> What is being asked
Could you retype the records word for word but without any pictures?

> Dataset excerpts

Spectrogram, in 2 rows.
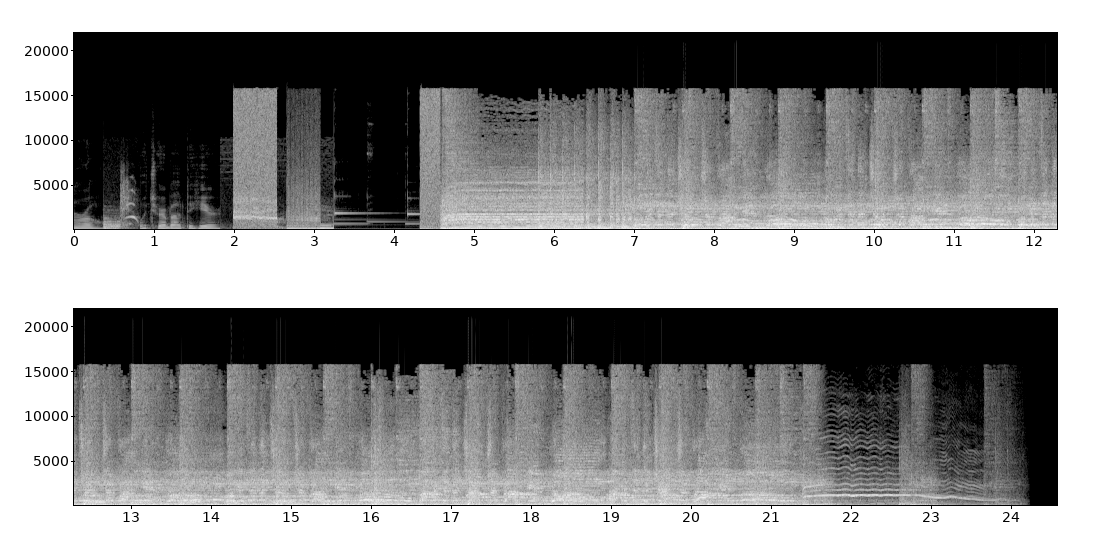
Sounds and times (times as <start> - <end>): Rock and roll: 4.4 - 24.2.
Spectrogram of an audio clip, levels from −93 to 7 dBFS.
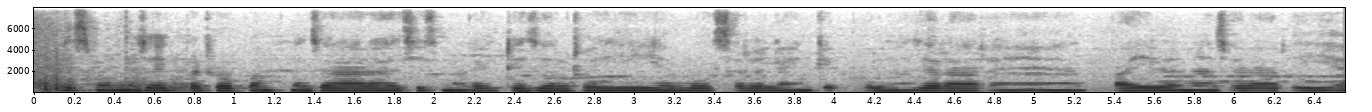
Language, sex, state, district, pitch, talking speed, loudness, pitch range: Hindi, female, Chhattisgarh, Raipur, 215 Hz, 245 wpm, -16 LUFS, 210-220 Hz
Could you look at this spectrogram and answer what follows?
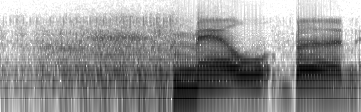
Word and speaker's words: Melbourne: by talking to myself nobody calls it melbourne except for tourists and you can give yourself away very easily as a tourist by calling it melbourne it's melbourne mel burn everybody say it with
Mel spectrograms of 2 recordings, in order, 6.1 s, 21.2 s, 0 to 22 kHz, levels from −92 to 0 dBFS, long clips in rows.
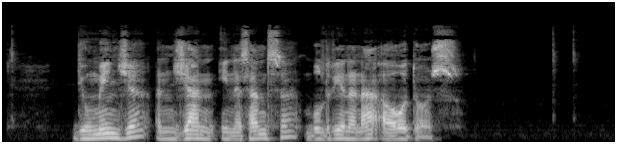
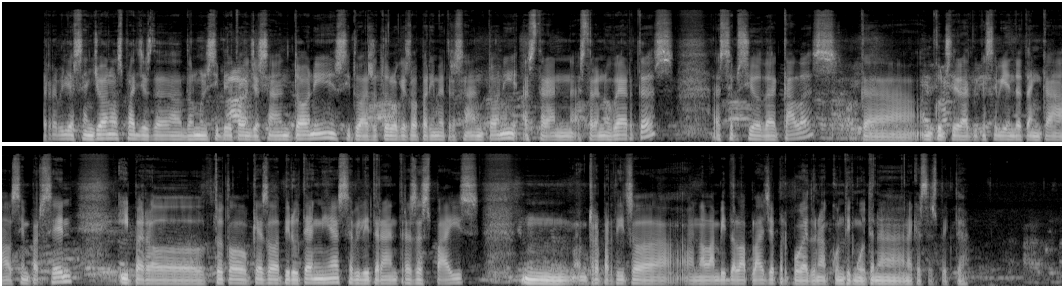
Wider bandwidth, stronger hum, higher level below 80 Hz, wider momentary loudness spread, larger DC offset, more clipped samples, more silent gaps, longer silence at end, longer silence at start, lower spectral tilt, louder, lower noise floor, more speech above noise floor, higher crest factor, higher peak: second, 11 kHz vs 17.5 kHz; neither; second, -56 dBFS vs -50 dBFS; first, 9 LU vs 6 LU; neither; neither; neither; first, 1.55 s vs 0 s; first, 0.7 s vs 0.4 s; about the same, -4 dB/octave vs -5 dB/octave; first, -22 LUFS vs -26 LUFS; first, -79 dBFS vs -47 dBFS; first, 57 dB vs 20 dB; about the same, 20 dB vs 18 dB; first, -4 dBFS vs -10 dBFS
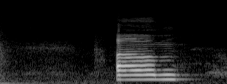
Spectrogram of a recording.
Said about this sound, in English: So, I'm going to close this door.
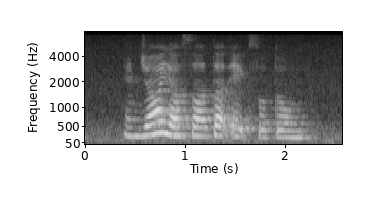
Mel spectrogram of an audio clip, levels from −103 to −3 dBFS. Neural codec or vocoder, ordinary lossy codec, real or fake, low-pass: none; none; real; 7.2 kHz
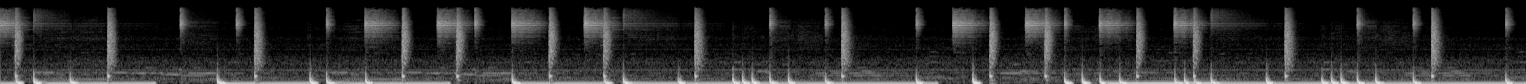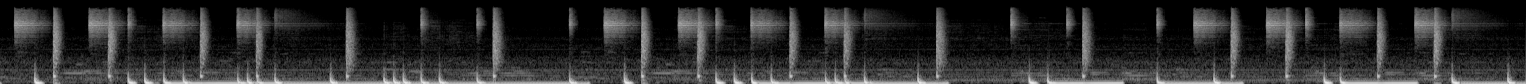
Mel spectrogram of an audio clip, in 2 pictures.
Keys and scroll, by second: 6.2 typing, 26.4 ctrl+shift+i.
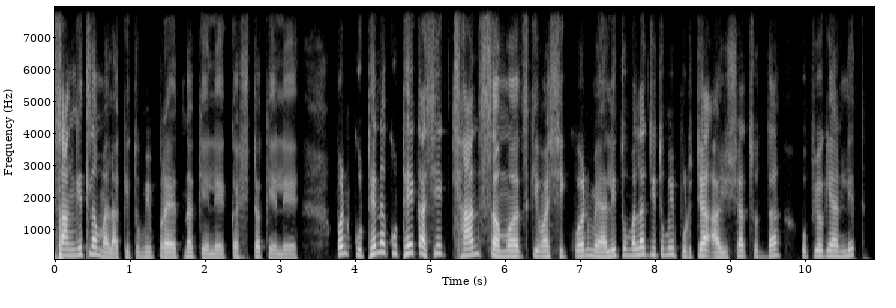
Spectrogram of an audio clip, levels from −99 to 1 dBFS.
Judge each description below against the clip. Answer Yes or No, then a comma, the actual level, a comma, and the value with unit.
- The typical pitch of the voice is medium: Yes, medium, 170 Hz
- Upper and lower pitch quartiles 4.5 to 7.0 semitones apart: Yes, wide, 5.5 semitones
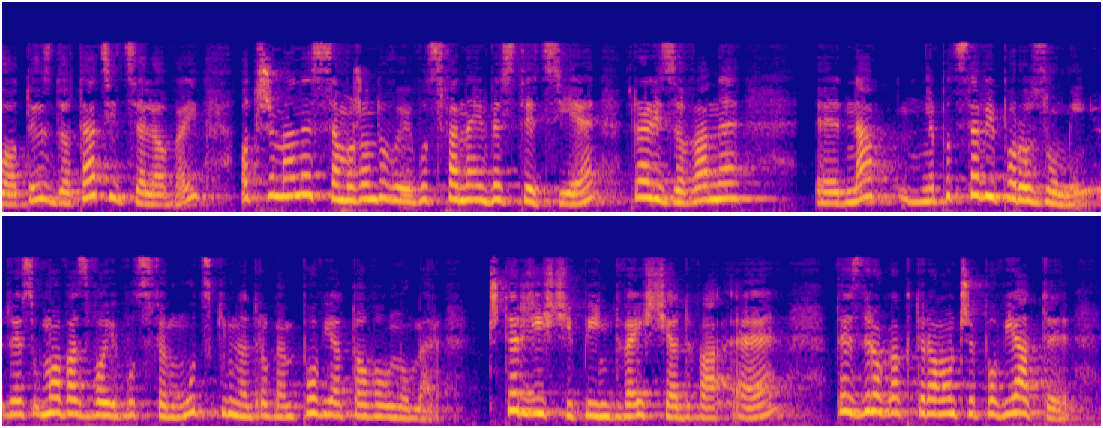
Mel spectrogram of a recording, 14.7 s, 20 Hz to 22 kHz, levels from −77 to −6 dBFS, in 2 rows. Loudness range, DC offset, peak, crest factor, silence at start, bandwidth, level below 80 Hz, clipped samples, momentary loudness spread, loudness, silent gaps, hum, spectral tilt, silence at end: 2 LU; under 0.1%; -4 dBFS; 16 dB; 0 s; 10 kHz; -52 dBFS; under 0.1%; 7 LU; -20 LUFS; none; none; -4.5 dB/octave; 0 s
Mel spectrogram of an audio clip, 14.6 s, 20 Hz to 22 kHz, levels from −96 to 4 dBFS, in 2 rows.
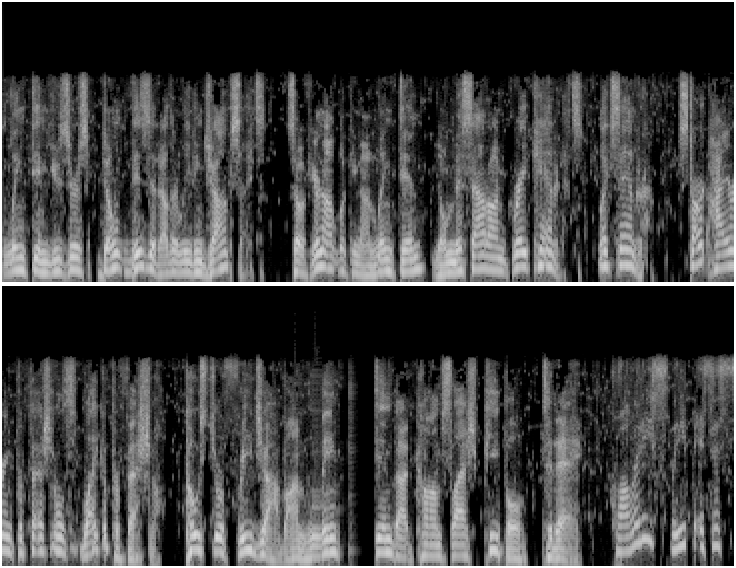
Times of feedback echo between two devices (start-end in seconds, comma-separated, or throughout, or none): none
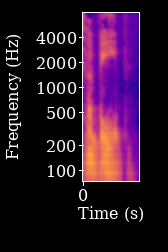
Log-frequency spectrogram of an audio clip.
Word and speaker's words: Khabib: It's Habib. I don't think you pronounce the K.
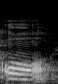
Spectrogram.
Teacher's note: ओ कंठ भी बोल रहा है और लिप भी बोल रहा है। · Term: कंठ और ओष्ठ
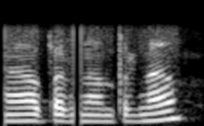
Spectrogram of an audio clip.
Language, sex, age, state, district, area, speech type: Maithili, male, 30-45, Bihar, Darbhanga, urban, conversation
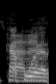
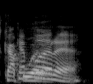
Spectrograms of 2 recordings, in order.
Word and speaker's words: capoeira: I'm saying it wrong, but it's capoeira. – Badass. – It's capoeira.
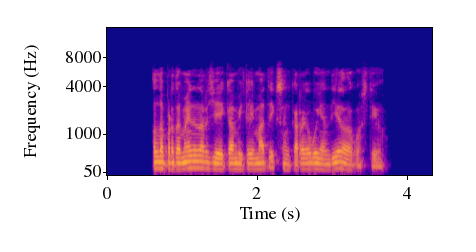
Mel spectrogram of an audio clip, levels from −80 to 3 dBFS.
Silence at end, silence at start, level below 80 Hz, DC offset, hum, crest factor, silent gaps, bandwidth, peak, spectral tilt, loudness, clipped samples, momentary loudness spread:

> Solution to the problem
Spectrogram, in 2 rows.
Sounds and times (times as <start> - <end>): Rock and roll: 4.4 - 24.2.
Spectrogram of an audio clip, levels from −93 to 7 dBFS.
Language, sex, state, district, pitch, talking speed, loudness, pitch range: Hindi, female, Chhattisgarh, Raipur, 215 Hz, 245 wpm, -16 LUFS, 210-220 Hz
Could you look at this spectrogram and answer what follows?
Word and speaker's words: Melbourne: by talking to myself nobody calls it melbourne except for tourists and you can give yourself away very easily as a tourist by calling it melbourne it's melbourne mel burn everybody say it with
Mel spectrograms of 2 recordings, in order, 6.1 s, 21.2 s, 0 to 22 kHz, levels from −92 to 0 dBFS, long clips in rows.
Wider bandwidth, stronger hum, higher level below 80 Hz, wider momentary loudness spread, larger DC offset, more clipped samples, more silent gaps, longer silence at end, longer silence at start, lower spectral tilt, louder, lower noise floor, more speech above noise floor, higher crest factor, higher peak: second, 11 kHz vs 17.5 kHz; neither; second, -56 dBFS vs -50 dBFS; first, 9 LU vs 6 LU; neither; neither; neither; first, 1.55 s vs 0 s; first, 0.7 s vs 0.4 s; about the same, -4 dB/octave vs -5 dB/octave; first, -22 LUFS vs -26 LUFS; first, -79 dBFS vs -47 dBFS; first, 57 dB vs 20 dB; about the same, 20 dB vs 18 dB; first, -4 dBFS vs -10 dBFS
Spectrogram of a recording.
Said about this sound, in English: So, I'm going to close this door.
Mel spectrogram of an audio clip, levels from −103 to −3 dBFS. Neural codec or vocoder, ordinary lossy codec, real or fake, low-pass: none; none; real; 7.2 kHz
Mel spectrogram of an audio clip, in 2 pictures.
Keys and scroll, by second: 6.2 typing, 26.4 ctrl+shift+i.
Spectrogram of an audio clip, levels from −99 to 1 dBFS.
Judge each description below against the clip. Answer Yes or No, then a comma, the actual level, a comma, and the value with unit.
- The typical pitch of the voice is medium: Yes, medium, 170 Hz
- Upper and lower pitch quartiles 4.5 to 7.0 semitones apart: Yes, wide, 5.5 semitones
Mel spectrogram of a recording, 14.7 s, 20 Hz to 22 kHz, levels from −77 to −6 dBFS, in 2 rows. Loudness range, DC offset, peak, crest factor, silence at start, bandwidth, level below 80 Hz, clipped samples, momentary loudness spread, loudness, silent gaps, hum, spectral tilt, silence at end: 2 LU; under 0.1%; -4 dBFS; 16 dB; 0 s; 10 kHz; -52 dBFS; under 0.1%; 7 LU; -20 LUFS; none; none; -4.5 dB/octave; 0 s
Mel spectrogram of an audio clip, 14.6 s, 20 Hz to 22 kHz, levels from −96 to 4 dBFS, in 2 rows.
Times of feedback echo between two devices (start-end in seconds, comma-separated, or throughout, or none): none
Log-frequency spectrogram of an audio clip.
Word and speaker's words: Khabib: It's Habib. I don't think you pronounce the K.
Spectrogram.
Teacher's note: ओ कंठ भी बोल रहा है और लिप भी बोल रहा है। · Term: कंठ और ओष्ठ
Spectrogram of an audio clip.
Language, sex, age, state, district, area, speech type: Maithili, male, 30-45, Bihar, Darbhanga, urban, conversation
Spectrograms of 2 recordings, in order.
Word and speaker's words: capoeira: I'm saying it wrong, but it's capoeira. – Badass. – It's capoeira.
Mel spectrogram of an audio clip, levels from −80 to 3 dBFS.
Silence at end, silence at start, level below 80 Hz, DC offset, hum, crest factor, silent gaps, bandwidth, peak, spectral tilt, loudness, clipped samples, momentary loudness spread:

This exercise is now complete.